Apply Sunscreen: Even if you are wearing UV-protective clothes, it is critical to apply a broad-spectrum sunscreen with an SPF of 30 or greater to exposed skin. Apply again after two hours, especially after swimming or sweating.

Seek Shade: When the sun is at its hottest (typically between 10 a.m. and 4 p.m.), seek shade.


IV. Special Considerations for Tan and Children 

There are certain additional concerns to bear in mind when exposed under the sun with children. The skin of children is more sensitive and susceptible to the detrimental effects of UV light. Here are some key aspects to consider:

  •  Limit Sun Exposure: Children should be kept out of the sun as much as possible, especially during peak hours when the sun's rays are the greatest (typically between 10 a.m. and 4 p.m.). Encourage outdoor activities in shaded places or make protective apparel, hats, and sunglasses available.
  •  Apply Sunscreen liberally: On children's exposed skin, use a broad-spectrum sunscreen with a minimum SPF of 50. Pay special attention to places that are sometimes overlooked, such as the ears, back of the neck, and tips of the feet.

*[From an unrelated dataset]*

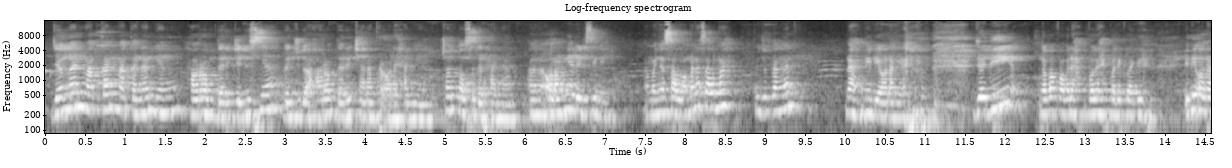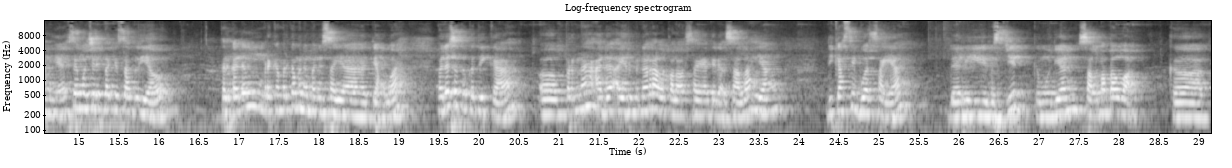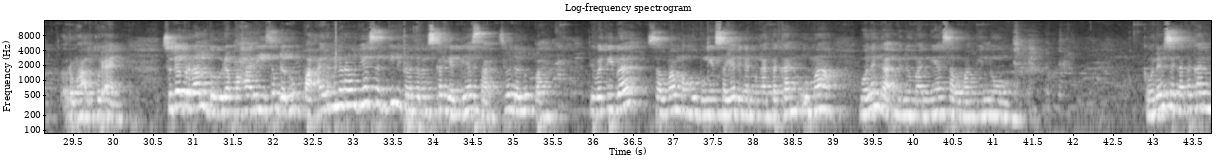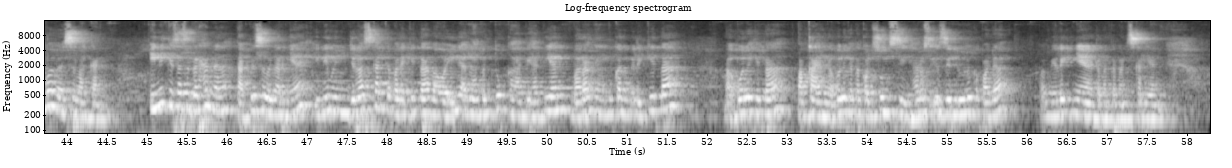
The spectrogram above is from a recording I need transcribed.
Jangan makan makanan yang haram dari jenisnya dan juga haram dari cara perolehannya. Contoh sederhana, orangnya ada di sini. Namanya Salma. Mana Salma? Tunjuk tangan. Nah, ini dia orangnya. Jadi, nggak apa-apa, udah boleh balik lagi. Ini orangnya. Saya mau cerita kisah beliau. Terkadang mereka-mereka menemani saya dakwah. Pada satu ketika uh, pernah ada air mineral kalau saya tidak salah yang dikasih buat saya dari masjid, kemudian Salma bawa ke rumah Al-Quran. Sudah berlalu beberapa hari, saya sudah lupa. Air mineral biasa begini teman-teman sekalian, biasa. Saya sudah lupa. Tiba-tiba Salma menghubungi saya dengan mengatakan, Uma, boleh nggak minumannya Salma minum? Kemudian saya katakan, boleh silahkan. Ini kisah sederhana, tapi sebenarnya ini menjelaskan kepada kita bahwa ini adalah bentuk kehati-hatian barang yang bukan milik kita, nggak boleh kita pakai, nggak boleh kita konsumsi, harus izin dulu kepada pemiliknya, teman-teman sekalian.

Teach kids the need of reapplying sunscreen on a frequent basis, especially after swimming or sweating.
  • Wear Protective clothes: Dress youngsters in loose-fitting, lightweight clothes that covers their skin. Choose apparel and swimsuits with a high UPF rating for better UV protection. Remember to cover their heads with hats that provide shade for the face, neck, and ears.
  • Set a Good Example: Teach children the value of sun protection and set a good example. When youngsters see adults doing sun-safe activities, they are more likely to emulate them and establish healthy sun-protection routines.
  • Avoid Tanning Beds: Tanning beds generate concentrated UV radiation, which raises the risk of skin damage and the development of skin cancer. It is extremely encouraged to keep youngsters away from tanning beds at all costs.
  • Regular Skin Exams: Teach youngsters to be aware of their skin and to report any changes to a parent or guardian, such as new moles, freckles, or spots. Regular skin checks can aid in the early detection of any signs of skin damage or anomalies.


While tanning is popular, it must be done with caution to protect our skin and overall health. Understanding the physiological reaction to tanning helps us understand the importance of protecting ourselves from excessive UV radiation. We can enjoy the sun responsibly while minimizing the risks connected with tanning by adopting sun-safe habits such as the use of reinforced UV clothing and swimwear. Remember that while a sun-kissed glow is appealing, our skin's long-term health and well-being should always take first.